I don't give my opinion unless I'm asked for it. So many times people will say to me, "why didn't you say something sooner?" And I tell them "because you didn't ask." I have lots of opinions that have never crossed my lips that could have saved people from a lot of heartache, but I've found that interjecting my opinion when it's not asked for is usually like spitting in a fan. It ends up in my face along with the fly it picked up on it's way back to me. It also gives others the impression that I have way too high an opinion of myself, so they just tune me out or tell me to "shut up". What's scary is that usually, in these cases, I do have too high an opinion of my opinions and need to show some humility and grace myself. I have learned the valuable lesson of praying for people when God allows me to see something in their lives. I only say something if God lets me know in no uncertain terms that I should and provides me with what I am to say. By then He has plowed their hearts and they are ready to receive sound advice and constructive criticism.
Of course, there are those moments when I engage my mouth before my brain and I end up trying to grab my words out of the air before they hit the listener's ears. That's just imperfect me. I occasionally blunder through life with as much zeal as a kid at Christmas, but without wisdom.
Matthew 12:36 says "But I say unto you, That every idle word that men shall speak, they shall give account thereof in the day of judgment." Idle means slow, useless, barren or unprofitable. Unprofitable for whom?
Matthew 12:37 For by thy words thou shalt be justified, and by thy words thou shalt be condemned. "
So our words either give life and build up or give death and tear down. I don't see any neutral ones mentioned. And from the looks of this verse, it affects me as much as others.

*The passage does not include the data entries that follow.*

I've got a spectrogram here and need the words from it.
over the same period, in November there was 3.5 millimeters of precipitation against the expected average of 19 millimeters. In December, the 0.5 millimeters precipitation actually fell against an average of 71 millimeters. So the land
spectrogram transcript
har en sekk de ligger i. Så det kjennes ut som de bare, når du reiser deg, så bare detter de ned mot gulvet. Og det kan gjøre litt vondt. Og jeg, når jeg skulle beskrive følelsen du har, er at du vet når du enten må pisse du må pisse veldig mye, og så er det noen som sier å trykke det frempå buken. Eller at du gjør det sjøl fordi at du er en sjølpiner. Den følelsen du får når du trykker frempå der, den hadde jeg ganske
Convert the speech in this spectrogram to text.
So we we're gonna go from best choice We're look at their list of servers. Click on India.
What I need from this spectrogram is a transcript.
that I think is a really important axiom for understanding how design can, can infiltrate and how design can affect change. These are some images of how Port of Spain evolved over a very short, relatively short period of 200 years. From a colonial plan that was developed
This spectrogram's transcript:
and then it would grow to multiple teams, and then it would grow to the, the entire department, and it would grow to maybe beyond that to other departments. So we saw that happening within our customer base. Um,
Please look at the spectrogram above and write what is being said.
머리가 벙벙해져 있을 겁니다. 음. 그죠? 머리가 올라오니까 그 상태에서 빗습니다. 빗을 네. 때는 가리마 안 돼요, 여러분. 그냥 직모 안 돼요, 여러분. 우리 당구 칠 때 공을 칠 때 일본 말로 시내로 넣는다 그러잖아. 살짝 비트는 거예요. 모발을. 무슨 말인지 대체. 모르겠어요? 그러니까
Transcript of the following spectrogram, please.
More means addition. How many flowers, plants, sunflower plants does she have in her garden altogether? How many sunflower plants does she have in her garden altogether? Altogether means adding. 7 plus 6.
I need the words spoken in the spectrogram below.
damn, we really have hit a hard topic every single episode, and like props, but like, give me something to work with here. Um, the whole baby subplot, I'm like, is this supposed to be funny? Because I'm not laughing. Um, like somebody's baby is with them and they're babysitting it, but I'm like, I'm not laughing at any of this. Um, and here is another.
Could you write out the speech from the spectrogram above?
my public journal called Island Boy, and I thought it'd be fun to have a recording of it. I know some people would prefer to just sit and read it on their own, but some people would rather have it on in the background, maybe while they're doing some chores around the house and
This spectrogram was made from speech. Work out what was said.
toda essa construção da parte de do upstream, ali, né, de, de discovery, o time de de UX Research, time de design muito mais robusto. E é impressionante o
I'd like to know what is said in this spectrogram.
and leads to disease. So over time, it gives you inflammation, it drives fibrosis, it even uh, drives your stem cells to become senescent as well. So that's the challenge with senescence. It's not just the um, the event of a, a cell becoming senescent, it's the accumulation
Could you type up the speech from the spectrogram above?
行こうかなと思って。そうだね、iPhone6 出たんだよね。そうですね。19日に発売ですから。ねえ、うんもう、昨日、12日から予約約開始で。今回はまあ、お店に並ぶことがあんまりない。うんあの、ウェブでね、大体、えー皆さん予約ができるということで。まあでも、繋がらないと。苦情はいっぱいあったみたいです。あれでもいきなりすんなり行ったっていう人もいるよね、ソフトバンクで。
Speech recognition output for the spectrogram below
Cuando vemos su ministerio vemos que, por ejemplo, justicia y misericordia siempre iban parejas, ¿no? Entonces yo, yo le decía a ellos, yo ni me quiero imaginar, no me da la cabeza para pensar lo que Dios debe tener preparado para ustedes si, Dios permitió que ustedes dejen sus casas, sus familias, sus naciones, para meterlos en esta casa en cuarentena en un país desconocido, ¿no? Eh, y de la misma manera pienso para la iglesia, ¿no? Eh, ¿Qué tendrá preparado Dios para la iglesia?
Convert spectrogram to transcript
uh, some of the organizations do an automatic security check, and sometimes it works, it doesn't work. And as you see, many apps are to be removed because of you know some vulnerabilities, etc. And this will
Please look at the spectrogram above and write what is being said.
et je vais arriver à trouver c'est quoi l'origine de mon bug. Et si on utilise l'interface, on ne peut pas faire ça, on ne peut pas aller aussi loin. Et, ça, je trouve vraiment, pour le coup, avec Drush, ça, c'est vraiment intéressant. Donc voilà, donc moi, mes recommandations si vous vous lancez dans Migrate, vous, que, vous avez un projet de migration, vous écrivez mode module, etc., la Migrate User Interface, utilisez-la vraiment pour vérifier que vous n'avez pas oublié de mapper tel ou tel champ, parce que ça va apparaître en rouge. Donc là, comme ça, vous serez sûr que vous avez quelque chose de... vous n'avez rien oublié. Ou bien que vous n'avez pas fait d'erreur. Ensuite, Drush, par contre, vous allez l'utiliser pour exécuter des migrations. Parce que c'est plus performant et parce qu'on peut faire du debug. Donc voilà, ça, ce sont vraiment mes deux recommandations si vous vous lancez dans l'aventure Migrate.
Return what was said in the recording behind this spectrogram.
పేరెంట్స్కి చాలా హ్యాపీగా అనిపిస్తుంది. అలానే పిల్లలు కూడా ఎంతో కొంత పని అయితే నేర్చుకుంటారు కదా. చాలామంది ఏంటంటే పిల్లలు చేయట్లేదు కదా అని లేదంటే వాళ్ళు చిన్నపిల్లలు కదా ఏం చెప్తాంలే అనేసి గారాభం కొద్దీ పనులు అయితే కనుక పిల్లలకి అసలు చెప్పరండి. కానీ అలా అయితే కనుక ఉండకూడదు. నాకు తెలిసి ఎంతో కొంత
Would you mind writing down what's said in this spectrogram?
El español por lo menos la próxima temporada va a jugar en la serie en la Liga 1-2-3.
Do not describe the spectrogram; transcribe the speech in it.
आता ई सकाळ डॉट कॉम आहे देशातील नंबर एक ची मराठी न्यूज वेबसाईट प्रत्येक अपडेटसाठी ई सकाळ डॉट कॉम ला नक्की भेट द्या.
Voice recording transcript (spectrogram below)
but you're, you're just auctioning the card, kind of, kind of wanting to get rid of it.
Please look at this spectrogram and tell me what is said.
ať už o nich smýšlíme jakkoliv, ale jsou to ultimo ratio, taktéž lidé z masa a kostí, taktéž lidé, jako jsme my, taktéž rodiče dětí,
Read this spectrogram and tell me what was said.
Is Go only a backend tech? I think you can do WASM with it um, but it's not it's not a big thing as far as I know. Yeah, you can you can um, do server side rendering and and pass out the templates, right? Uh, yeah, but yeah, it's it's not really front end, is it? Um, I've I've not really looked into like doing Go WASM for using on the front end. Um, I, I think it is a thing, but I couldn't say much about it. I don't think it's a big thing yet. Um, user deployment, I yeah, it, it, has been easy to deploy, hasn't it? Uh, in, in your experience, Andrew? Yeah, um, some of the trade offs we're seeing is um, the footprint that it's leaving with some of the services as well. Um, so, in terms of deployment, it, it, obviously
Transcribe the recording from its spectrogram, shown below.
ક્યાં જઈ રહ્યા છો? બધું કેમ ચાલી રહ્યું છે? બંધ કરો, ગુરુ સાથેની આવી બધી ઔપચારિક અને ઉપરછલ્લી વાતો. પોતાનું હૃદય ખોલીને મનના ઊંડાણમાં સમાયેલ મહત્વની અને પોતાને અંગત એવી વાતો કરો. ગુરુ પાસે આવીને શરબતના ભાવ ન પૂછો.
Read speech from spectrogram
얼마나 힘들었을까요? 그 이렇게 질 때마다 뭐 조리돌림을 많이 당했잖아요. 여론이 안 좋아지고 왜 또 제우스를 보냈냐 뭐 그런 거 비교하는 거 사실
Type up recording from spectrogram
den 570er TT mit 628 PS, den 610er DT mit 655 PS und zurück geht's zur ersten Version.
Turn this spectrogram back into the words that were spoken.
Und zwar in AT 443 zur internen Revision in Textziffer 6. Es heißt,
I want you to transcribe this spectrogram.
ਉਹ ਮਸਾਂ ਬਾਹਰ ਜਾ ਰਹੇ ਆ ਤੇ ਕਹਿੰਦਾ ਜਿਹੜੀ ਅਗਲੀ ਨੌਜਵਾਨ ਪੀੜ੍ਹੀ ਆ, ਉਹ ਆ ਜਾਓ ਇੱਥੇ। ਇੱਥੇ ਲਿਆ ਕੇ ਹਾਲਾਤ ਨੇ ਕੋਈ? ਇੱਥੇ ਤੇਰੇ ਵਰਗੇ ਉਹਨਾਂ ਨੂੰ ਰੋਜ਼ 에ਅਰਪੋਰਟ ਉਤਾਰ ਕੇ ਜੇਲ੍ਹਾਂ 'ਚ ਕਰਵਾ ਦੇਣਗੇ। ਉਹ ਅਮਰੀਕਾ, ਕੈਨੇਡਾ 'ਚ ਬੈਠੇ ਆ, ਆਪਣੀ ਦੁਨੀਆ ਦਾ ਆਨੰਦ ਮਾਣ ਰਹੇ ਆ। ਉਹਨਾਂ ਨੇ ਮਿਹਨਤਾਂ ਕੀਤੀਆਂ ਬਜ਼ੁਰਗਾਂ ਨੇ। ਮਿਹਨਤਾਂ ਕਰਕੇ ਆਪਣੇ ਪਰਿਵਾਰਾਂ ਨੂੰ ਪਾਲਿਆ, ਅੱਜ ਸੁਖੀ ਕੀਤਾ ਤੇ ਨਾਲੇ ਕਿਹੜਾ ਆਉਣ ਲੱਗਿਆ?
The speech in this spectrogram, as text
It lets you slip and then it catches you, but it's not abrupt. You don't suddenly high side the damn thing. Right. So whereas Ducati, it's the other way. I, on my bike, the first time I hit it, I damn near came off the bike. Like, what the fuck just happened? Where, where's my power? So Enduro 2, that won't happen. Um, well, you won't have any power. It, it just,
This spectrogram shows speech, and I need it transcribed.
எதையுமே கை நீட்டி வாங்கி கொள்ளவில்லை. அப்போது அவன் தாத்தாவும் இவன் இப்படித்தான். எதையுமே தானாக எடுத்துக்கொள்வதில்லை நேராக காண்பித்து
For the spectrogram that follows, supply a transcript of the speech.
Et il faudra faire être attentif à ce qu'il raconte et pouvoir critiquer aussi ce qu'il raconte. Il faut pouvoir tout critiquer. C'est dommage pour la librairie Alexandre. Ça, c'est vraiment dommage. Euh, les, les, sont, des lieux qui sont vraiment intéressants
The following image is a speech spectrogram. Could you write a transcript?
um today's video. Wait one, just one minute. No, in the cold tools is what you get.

My kids are notorious "kidders". But I tell them all the time that "unless the person you are kidding knows you're kidding AND is laughing, it's not kidding." I always tell them that if a person wants to tell of something silly they did so that everyone can laugh, it's up to them, not to us to expose their humiliation. It's true that sometimes they laugh, but it's only because they're embarrassed, not because they think it's so funny. This doesn't endear people to us at all. Love covers, it doesn't expose. Most "exposers" who use the experiences of others in this way are only trying to make themselves look better because of insecurity. The "good ole saying" that says "if you can't say something nice, don't say anything at all" fits here. And if you have to say something negative, say it in private like the Bible instructs!
So, let me ask you. Are you an encourager or a discourager?